But there was one thing I didn’t like about that job. There were young workers there – younger than me. They called me “shop-boy”. I hated that name like nothing. I warned them many times. But they did not listen. This name was in their blood.
One day all the crane drivers were away. The old Portuguese man came to me and said, “Mina ka 10 fundisa wen a lo crane – I’m going to teach you to drive the crane.” And so I followed him up the crane.
Going up the crane for the first time was not an easy thing. Every step was very hard. My arms were painful and tired. When I looked down, I heard my heart knocking. I didn’t feel so good that day.
I was tired. I stood there and held on very tightly. There is a lot of wind up there – much more wind than on the ground. My clothes began to blow and shake. And my eyes began to water from the wind. I stood there crying like a small child. I was scared. But I stayed up there because I wanted to drive the crane.
The old man told me about all the buttons on the crane. He touched each button to show me what it did. After lunch I drove the crane without his help. I made no mistake. If it was a motor car driving test, then I would have passed first time.
The crane driver came back to work the next day. And I went back to work on the ground. But when the crane driver worked overtime, I stayed with him. I did not get paid. I just wanted to learn – that’s all. The crane driver was not a jealous man. He helped me to learn.
One day the Portuguese foreman climbed up the crane and said to the old crane driver, “Wena ka lo sebenza naye yena l0 yazi l0 crane OK”.
“He is welcome,” the old driver said. And from that day we worked together.
The crane makes a person very tired. So the boss hires two people for this work. One drives the crane and the other stands on the qround. He shows the driver where the crane must go.

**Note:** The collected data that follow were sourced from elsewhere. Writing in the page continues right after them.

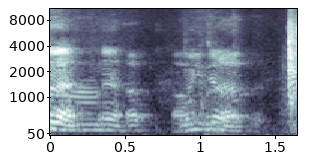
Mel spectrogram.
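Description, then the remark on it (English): People talk, then near the end a sharp, short clatter breaks in, like the handle of a locked door being tried and the door opening. “The door's locked.”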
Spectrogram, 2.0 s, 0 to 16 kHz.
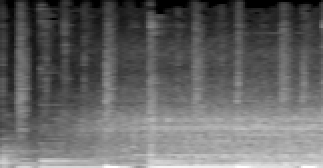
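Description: Background music with a stepping bass line, over the steady whir of a Dreame D10s Pro robot vacuum's suction fan as it moves off its dock at the start of a cleaning run.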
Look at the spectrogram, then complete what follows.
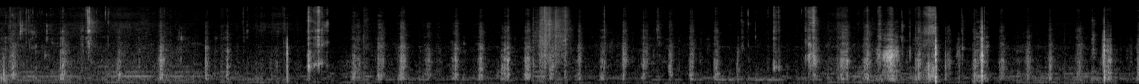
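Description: Close-up eating sounds: chewing a fresh radish, with a spoon and fork clicking and scraping against a tray of food.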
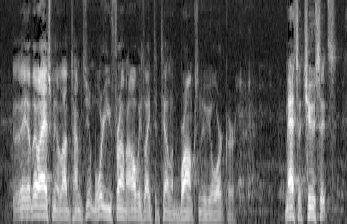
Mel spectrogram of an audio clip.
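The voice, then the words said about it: Slight Southern American twang. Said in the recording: “I guess I have a southern accent a little bit ... I do have a little southern twang.”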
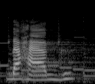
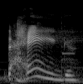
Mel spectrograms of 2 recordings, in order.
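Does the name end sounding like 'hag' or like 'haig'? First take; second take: hag; haig. First: The name ends with a short 'hag' sound. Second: The name ends with a long 'haig' sound. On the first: The speaker calls it wrong. "Is that how we pronounce it?" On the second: The speaker calls it right. "Politically incorrect pronunciation earlier"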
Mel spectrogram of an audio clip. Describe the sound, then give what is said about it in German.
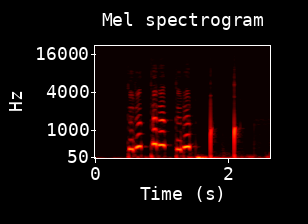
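A short run of three voiced, sing-song syllables is followed by two crisp plop sounds, about a third of a second apart, each sharp and brief against a quiet background, marking that a voice message was deleted. “Und dann plopp, diese Nachricht wurde gelöscht.”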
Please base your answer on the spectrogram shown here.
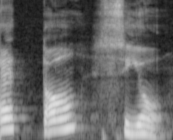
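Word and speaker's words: attention: तो टी टी ई एन को पढ़ेंगे तोत एत सियो एतो सियो अटेंशन नेक्स्ट वर्ड है ए सी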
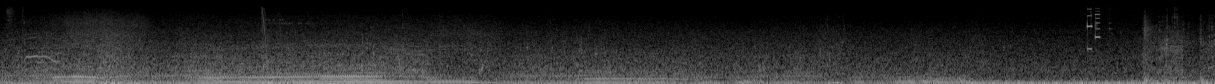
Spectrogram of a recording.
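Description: A motorboat engine roars and revs, rising and falling in pitch.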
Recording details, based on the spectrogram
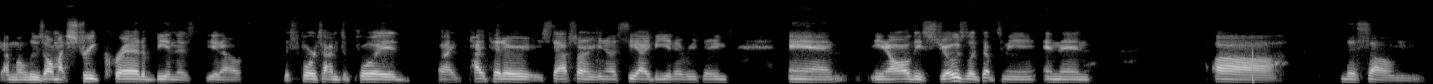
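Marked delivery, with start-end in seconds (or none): none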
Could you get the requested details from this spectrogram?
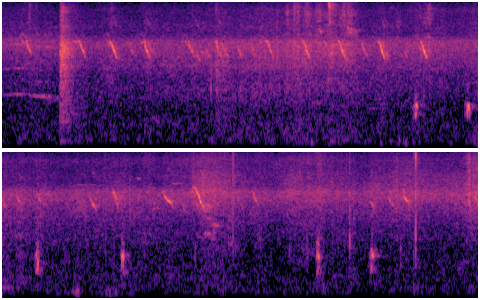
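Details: Chicks feed on the ground beside a free-range mother hen near the coop before dusk. Faint high falling peeps continue throughout, while soft, short, lower clucks come in a loose series in the second half.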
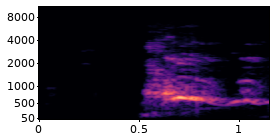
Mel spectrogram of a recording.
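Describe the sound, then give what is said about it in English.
After a brief silence, a dog outside lets out a single drawn-out bark that trails off into a lower, wavering tone, at moderate loudness with no talking. “The dogs outside decided that they all needed to prove that they could bark.”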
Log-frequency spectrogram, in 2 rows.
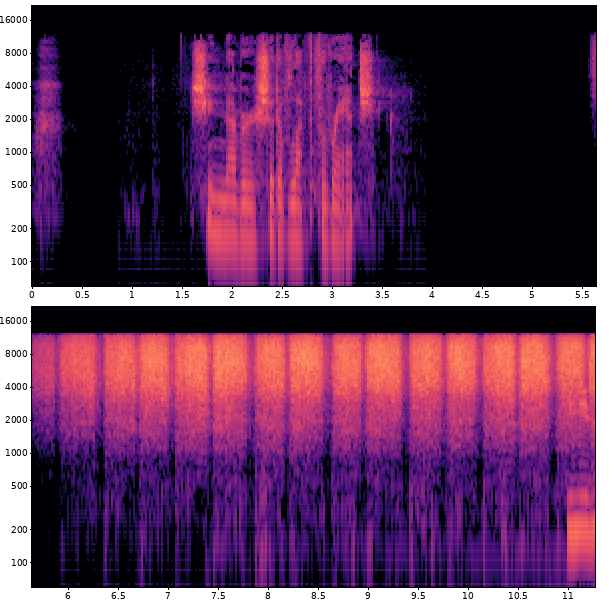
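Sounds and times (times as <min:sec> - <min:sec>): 
speech: 0:01.6 - 0:03.5, 0:11.0 - 0:11.2
brush scrubbing soapy concrete to loosen grime: 0:05.6 - 0:11.2.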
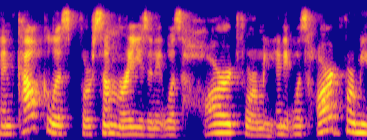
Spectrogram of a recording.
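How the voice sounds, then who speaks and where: A woman with a non-native accent speaks fairly quickly in a fairly low pitch against a quiet background. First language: not English. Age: 50s. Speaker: sales consultant and author. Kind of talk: podcast interview. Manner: conversational, with frequent repetitions.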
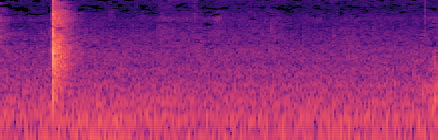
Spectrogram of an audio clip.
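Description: A single sharp click about a quarter of a second in, then only a low background.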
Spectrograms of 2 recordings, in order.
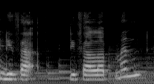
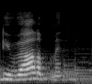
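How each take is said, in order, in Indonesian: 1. Kata ini dimulai dengan bunyi 'deva'. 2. Kata ini dimulai dengan bunyi 'dev' biasa. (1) "Ada yang baca deva- development" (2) "padahal itu baca development gitu"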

After lunch the driver comes down and the other worker goes up.
Then I left the job because the bosses insulted me. The gears of the crane got jammed – and the bosses said it was my fault. They said I didn’t know how to drive the crane. I went for a walk and didn’t go back.
I got another job. I told the foreman, “I can drive the crane”. But he did not believe me. So we went up together and he said, “Swing to the right. Swing to the left. Trolly out. Trolly in.” I did it all – no problems. And I got the job.
I like my job. But sometimes I think too much. When there is no work, I look in the direction of Lady Frere. I think a lot about my girlfriend. No, I won’t tell you her name. When I think of her then I think about home – and all my promises to her. She rings too much in my mind.
You know, I always watch the rich men. They drive around with their wives in big company cars. But I don’t need a car. I wouldn’t mind if my love sat with me up here. We could watch the little life down there together.
When I am up the sky I don’t always worry about my girl and my home. When they don’t need the crane for a few hours, I sometimes just switch off and sleep. And I forget about the world under my feet.